They take IWD seriously here in Cameroon, with a march, special events and a day off work. Many of the women (and some men) have purchased a special fabric from which they have made customised outfits to honour the day.
So we were very focussed on equality in cricket as we went to the schools today. Part of the message is to get girls and boys to play together and break down gender stereotypes, and of course empower girls so that they can have more say in their relationships. And the girls are amazing – they can sock it just as well as the boys. One of our best moments today was when the 14-yr-old male opening bowler banged one in to his female classmate only to be knocked for six. He wasn’t expecting that.
One of the most impressive local coaches here is Sandrine who has been establishing a local team of teenagers despite the complete lack of facilities. She is a strong role model spreading both the love of cricket but also the vital health messages that CWB promote.
But it isn’t just the women that matter. Today we went back to Gilbert’s school, and coached around 300 children from the age of 12 up. For him to encourage the boys to view the girls as equals is just as important. Gilbert has taken the messages on board and takes charge of activities in our carousel now. He is very keen to continue the messages and the cricket when we leave. He also shares the children’s love of our budding actor Carlos.

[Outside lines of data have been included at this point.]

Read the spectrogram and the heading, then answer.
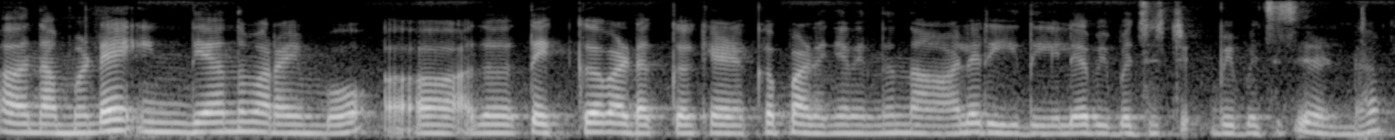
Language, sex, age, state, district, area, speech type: Malayalam, female, 30-45, Kerala, Palakkad, rural, spontaneous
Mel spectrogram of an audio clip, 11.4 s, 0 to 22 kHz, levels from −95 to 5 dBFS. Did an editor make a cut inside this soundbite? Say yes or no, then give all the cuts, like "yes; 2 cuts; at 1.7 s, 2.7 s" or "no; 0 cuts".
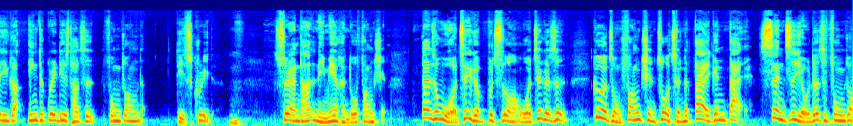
yes; 2 cuts; at 0.9 s, 10.0 s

The day finished with a casual game between the CWB team and the local coaches (well it is never really that casual against the super competitive Cameroonians). We went back to use the playground after school had finished at Sandrine’s school, and a few local kids who were hanging about joined in. One small lad –Djeuta who was 10 years old – had participated with us in the morning and loved bowling, and it showed. He joined Team UK and was very economical against adults who weren’t reigning it in. He was a keen batsman too, although it did mean a run out for poor Jess who couldn’t keep up. Team UK also recruited Louis, a teenage footballer, who had never played cricket before. When he arrived at the crease he didn’t know which way to hold the bat. By the time he finished he was smashing Abega, our Cameroonian international, over the top of the school roof. A future national star?

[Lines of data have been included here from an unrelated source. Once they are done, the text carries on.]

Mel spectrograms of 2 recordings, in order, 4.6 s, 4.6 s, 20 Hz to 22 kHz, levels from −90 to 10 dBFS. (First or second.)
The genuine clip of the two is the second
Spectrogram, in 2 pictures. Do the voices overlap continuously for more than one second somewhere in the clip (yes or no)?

After being caught behind Djeuta was practicing his bowling with a pebble against the wall.
Andy needs practice so went to learn from Djeuta who managed to get Andy to abstain from bending his arm! We left Djeuta with a single tennis ball, his delight showing all over his face. As we left Djeuta was playing with his mates, improvising with a discarded plank of wood as a bat. We all left with a very good feeling.
Blog by Andy and Jess